...just the fact that I'm queer. So like, if we're writing a piece of content, so say, for example, we did a series on having sex on Shabbat and like, if it's considered like, you know, if you get extra Jewish bonus points, and we did all this artwork for it. And all the artwork. We made sure me in the designer we both identify as queer. We made sure that the artwork had like Hetero sexual positions, but it also had like a bunch of queer sex positions. So I'm really lucky in that that part of my identity in this in that space is valued, accepted, utilized encouraged in the other and the other work that I do in the in the text face. The reason I got that job is because I am an artist and because I have a unique voice and because, you know what, I'm not monologing about the importance of queerness and my sexuality. I do a lot of funny storytelling things too, and that was a my bisexual identity comes out and all those stories. And so my client, or employer, whatever you want to call him, knew what he was getting with me when he hired me, and that was part of the appeal. And that's a pretty sweet job, being like an on retainer creative writer. And so the fact that I got both of these jobs and I flourished in both of these positions because I am so openly myself and because I don't shy away from those topics and because diversity and inclusion is becoming more and more important in the workplace. Those parts of me are actually strengths, which is pretty awesome. I think when you're young and confused and haven't had enough life experiences, our gender or orientation, or lack thereof, can feel like a heavy burden. It's not easy to deal with being different, but the older we get we realize that to be different is to be normal. There's nothing more boring than being the same as anyone else. Maybe you've had a similar journey...

...to Sarah. Maybe even people within your own community don't take your sexuality seriously or they think it's just a phase. But at the end of the day, it isn't about them. It's about how to double down on yourself and show the world who you are, regardless of what it thinks. From your perspective, the rest of the world has a lot to learn, not just about you, but about what it means to be part of the LGBTQ plus community, because sameness is the curse and being different is truly the most beautiful thing to be. LGBTQ plus you is brought to you by Straw hut media. If you like the show, don't forget to rate us on Apple podcast and be sure to leave us a review. If you'd like to check out more of our great shows, give us a look at Straw Hut Mediacom. The show can be found all across social media at LGBT, at LGBTQ and at pride. Yes, those handles are. Sarah Clickman is on social at Sarah Clegg. That's Klee G and if you like food or bread porn, check out her Halla bread company at Hallaw hub, that Challah hub, and you can find me on social at Lee by chambers or at Gayety. Our producers are will sterling and Ryan Tillotson. COPYWRITTEN, engineered and edited by will sterling. Those fellows can be found at will sterling underscore and at Ryan Tillotson. We'll see you next week.

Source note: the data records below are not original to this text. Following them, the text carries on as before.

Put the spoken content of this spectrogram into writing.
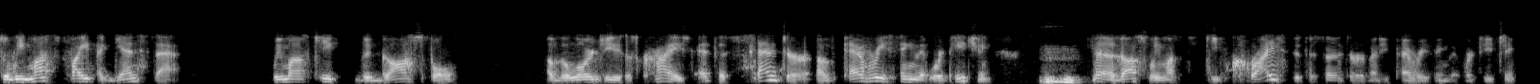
so we must fight against that. We must keep the gospel of the Lord Jesus Christ at the center of everything that we're teaching. Mm-hmm. Uh, thus, we must keep Christ at the center of any, everything that we're teaching.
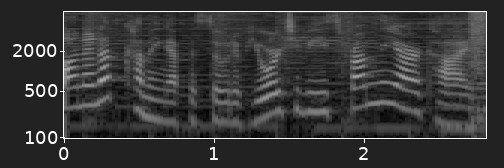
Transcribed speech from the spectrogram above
on an upcoming episode of Your TV's From the Archive.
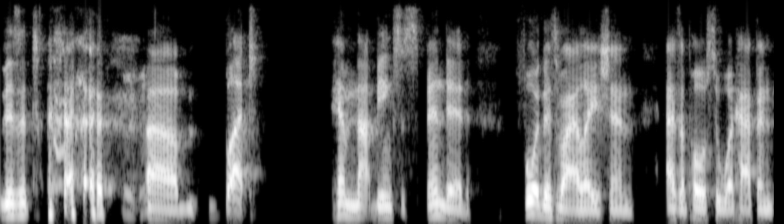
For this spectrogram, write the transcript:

In-Stream Audio Search

NEW

Search across all episodes within this podcast

Episodes (147)